Abraaj breaks silence with creditors meeting

The firm has called a private meeting in Dubai with shareholders, creditors and advisors to discuss the potential sale of its fund management business.

Abraaj has issued its first public statement in more than three months as it meets with shareholders, lenders and “other invited parties” to discuss the potential sale of its fund management business.

The private meeting on 4 June is being held in Dubai, with other parties dialling in from London, a spokesman for the firm told PEI. The group’s stakeholders will be updated by senior management, including group chief executive Arif Naqvi, and its advisors, on the progress of discussions with potential acquirers of Abraaj Investment Management Limited, ongoing transactions and “other matters that have been the subject of considerable media speculation”, according to a statement.

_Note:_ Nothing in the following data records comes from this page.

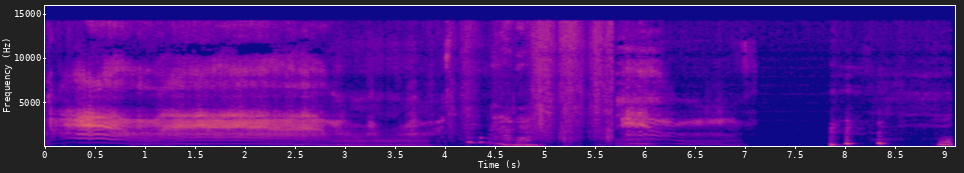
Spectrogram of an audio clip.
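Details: A hairless Sphynx cat, bothered by its owner, gives a long, drawn-out angry yowl, then shorter wavering cries.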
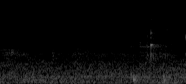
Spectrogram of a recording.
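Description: Someone takes a quick sip of water, with soft, faint slurping and swallowing sounds and no talking.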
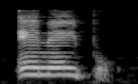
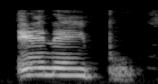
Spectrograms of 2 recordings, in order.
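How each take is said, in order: First: The n sound joins onto the next word. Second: The same.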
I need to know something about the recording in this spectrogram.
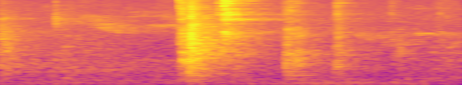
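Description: A metallic clank about a second in, with a short ringing tail, then a lighter click: the steel hydraulic bottle jack of a motorcycle lift being turned and set into the lift's base during assembly.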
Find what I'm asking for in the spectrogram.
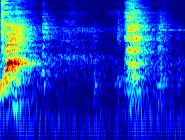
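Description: A dog gives two short barks about a second apart, fairly close, with quiet room noise between them.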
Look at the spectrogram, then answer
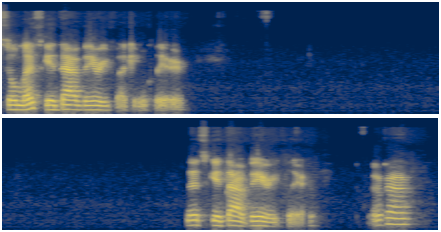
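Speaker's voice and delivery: tearful, speaking through tears, crying. Speaking to an audience who saw her wipe tears, tearful, crying. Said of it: "I didn't mean to cry".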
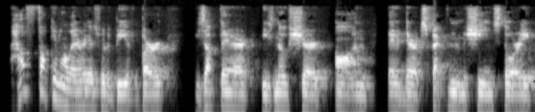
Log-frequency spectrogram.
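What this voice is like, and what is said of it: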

No limited partners are in attendance, the spokesman said.

AIML was split from Abraaj Holdings in February. New co-chiefs Omar Lodhi and Selcuk Yorgancioglu, former partners in Abraaj’s Asia and Turkey businesses respectively, now run the company’s funds and portfolio. Lodhi and Yorgancioglu will also participate in Monday’s meeting.

“The purpose of the meeting is to maintain a constructive dialogue with the group’s creditors and make further orderly progress, in the interests of all stakeholders, towards a consensual resolution of all outstanding issues,” the statement said.

Abraaj is being advised on matters including the AIML sale process by Houlihan Lokey.

The gathering follows months of turmoil at the firm, which halted fundraising and capital deployment in February after a dispute with four investors in its $1 billion 2015-vintage Abraaj Growth Markets Health Fund over the treatment of capital that had been drawn down but not invested.

Abraaj responded by appointing KPMG to audit the vehicle, which concluded all payments and receipts had been verified and unused capital had been returned to investors. The audit did little to allay concerns, with the following months seeing its CFO, several senior executives and energy team depart the firm. It cancelled its annual investor meeting in Dubai, and as of early May was understood to be seeking buyers for some or all of its assets, including the firm as a whole.

Private equity giant TPG is reportedly in talks regarding the management of Abraaj’s $1 billion healthcare fund, according to Reuters. Colony Northstar is also reported to be among those who have bid for AIML as part of a separate process.

Abraaj declined to comment on the sale process.

The firm was reportedly around halfway towards its $6 billion target on its sixth global fund in February. The firm has voluntarily released investors from their commitments in Abraaj Private Equity Fund VI, and no longer intends to proceed with this fund in its current form, Abraaj said in a written statement to Private Equity International in April.

Such a move has had ramifications for MENA fundraising, which is already on the decline. MENA-focused private equity vehicles collected $711 million last year, down 64 percent from the roughly $2 billion raised a year earlier.

“Has it harmed the region? Unquestionably yes,” one veteran fundraiser who has raised capital for vehicles there told PEI. Abraaj is the biggest player in MENA and the face of emerging markets private equity. GPs there would do well to wait until after the summer or even as late as early 2019 for the air to clear before seeking capital from global LPs, he says.

– Adam Le, Rod James & Isobel Markham contributed to this report.